::: THE INPUT :::
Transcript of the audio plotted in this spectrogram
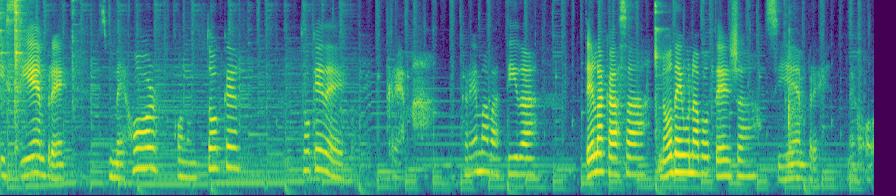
Y siempre es mejor con un toque, toque de crema, crema batida de la casa, no de una botella, siempre mejor.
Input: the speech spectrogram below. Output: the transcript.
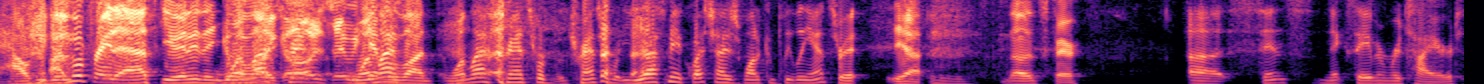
How's he doing? I'm afraid to ask you anything because I'm like, tran- oh shit, we one can't last, move on. One last transfer. Transfer. You asked me a question. I just want to completely answer it. Yeah, no, it's fair. uh, since Nick Saban retired,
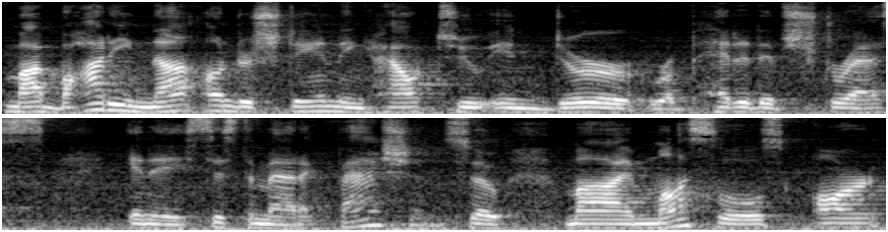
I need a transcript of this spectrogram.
my body not understanding how to endure repetitive stress in a systematic fashion. So my muscles aren't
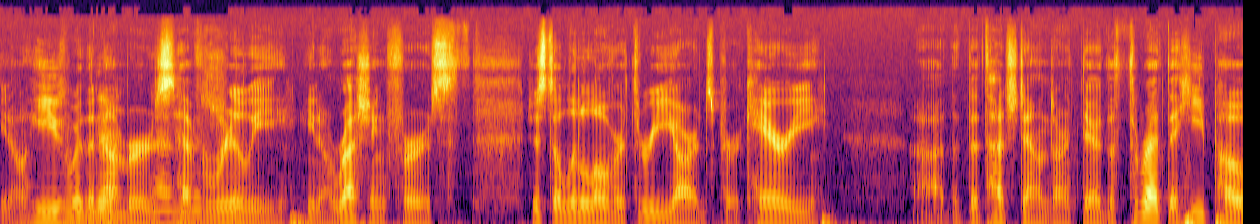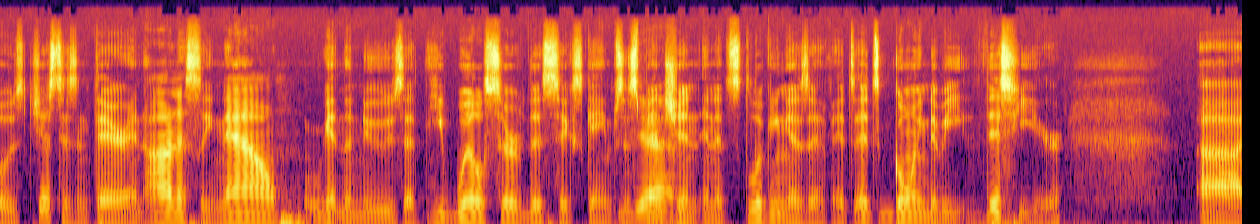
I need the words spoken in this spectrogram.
You know, he's where the Yeah, numbers have really, you know, rushing for s- just a little over three yards per carry. The touchdowns aren't there. The threat that he posed just isn't there. And honestly, now we're getting the news that he will serve this six-game Yeah. suspension, and it's looking as if it's it's going to be this year. Uh,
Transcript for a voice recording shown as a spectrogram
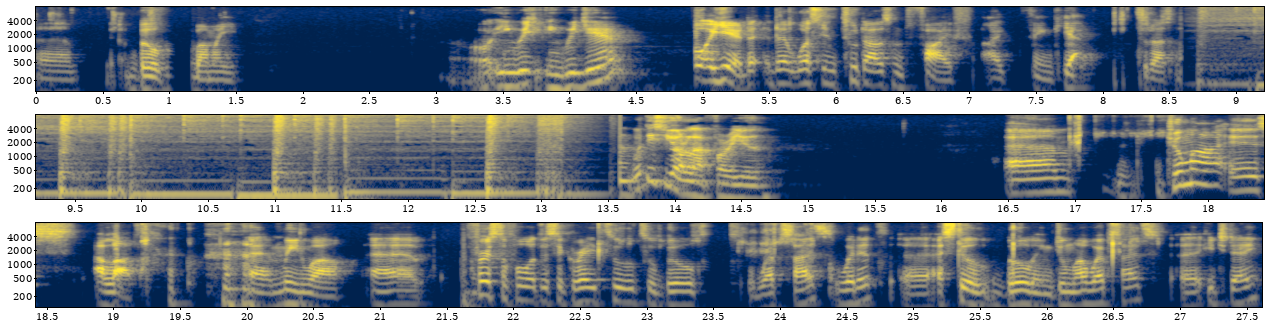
uh, built by me. Oh, in which in which year? Oh, yeah. That, that was in 2005, I think. Yeah, 2000. What is Joomla for you? Um, Joomla is a lot. uh, meanwhile, uh, first of all, it is a great tool to build websites with it. Uh, I'm still building Joomla websites uh, each day.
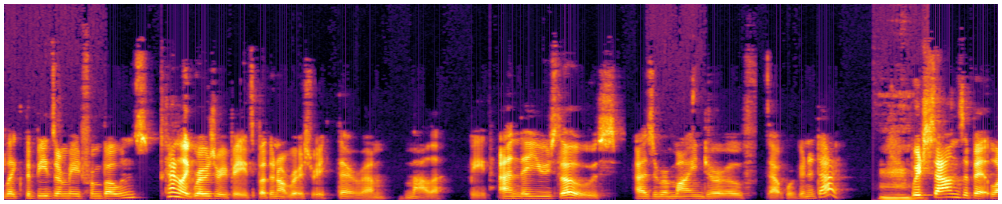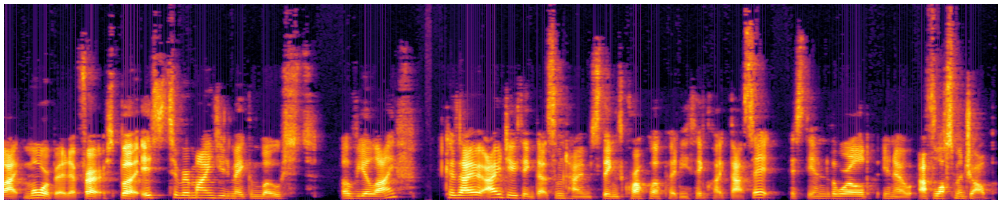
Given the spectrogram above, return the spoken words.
Like, the beads are made from bones. It's kind of like rosary beads, but they're not rosary. They're um, mala beads. And they use those as a reminder of that we're going to die. Mm. which sounds a bit like morbid at first, but it's to remind you to make the most of your life. Because I, I do think that sometimes things crop up and you think like, that's it, it's the end of the world, you know, I've lost my job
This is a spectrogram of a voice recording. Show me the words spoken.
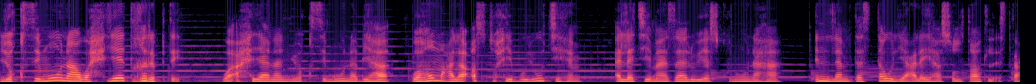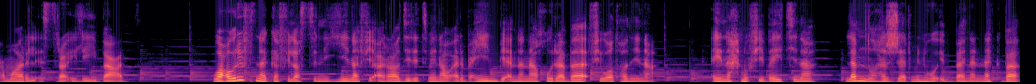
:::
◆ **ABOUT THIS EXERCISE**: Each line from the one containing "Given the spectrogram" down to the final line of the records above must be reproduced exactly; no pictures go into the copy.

◆ **YOUR SOLUTION**:
Given the spectrogram above, return the spoken words.
Like, the beads are made from bones. It's kind of like rosary beads, but they're not rosary. They're um, mala beads. And they use those as a reminder of that we're going to die. Mm. which sounds a bit like morbid at first, but it's to remind you to make the most of your life. Because I, I do think that sometimes things crop up and you think like, that's it, it's the end of the world, you know, I've lost my job
This is a spectrogram of a voice recording. Show me the words spoken.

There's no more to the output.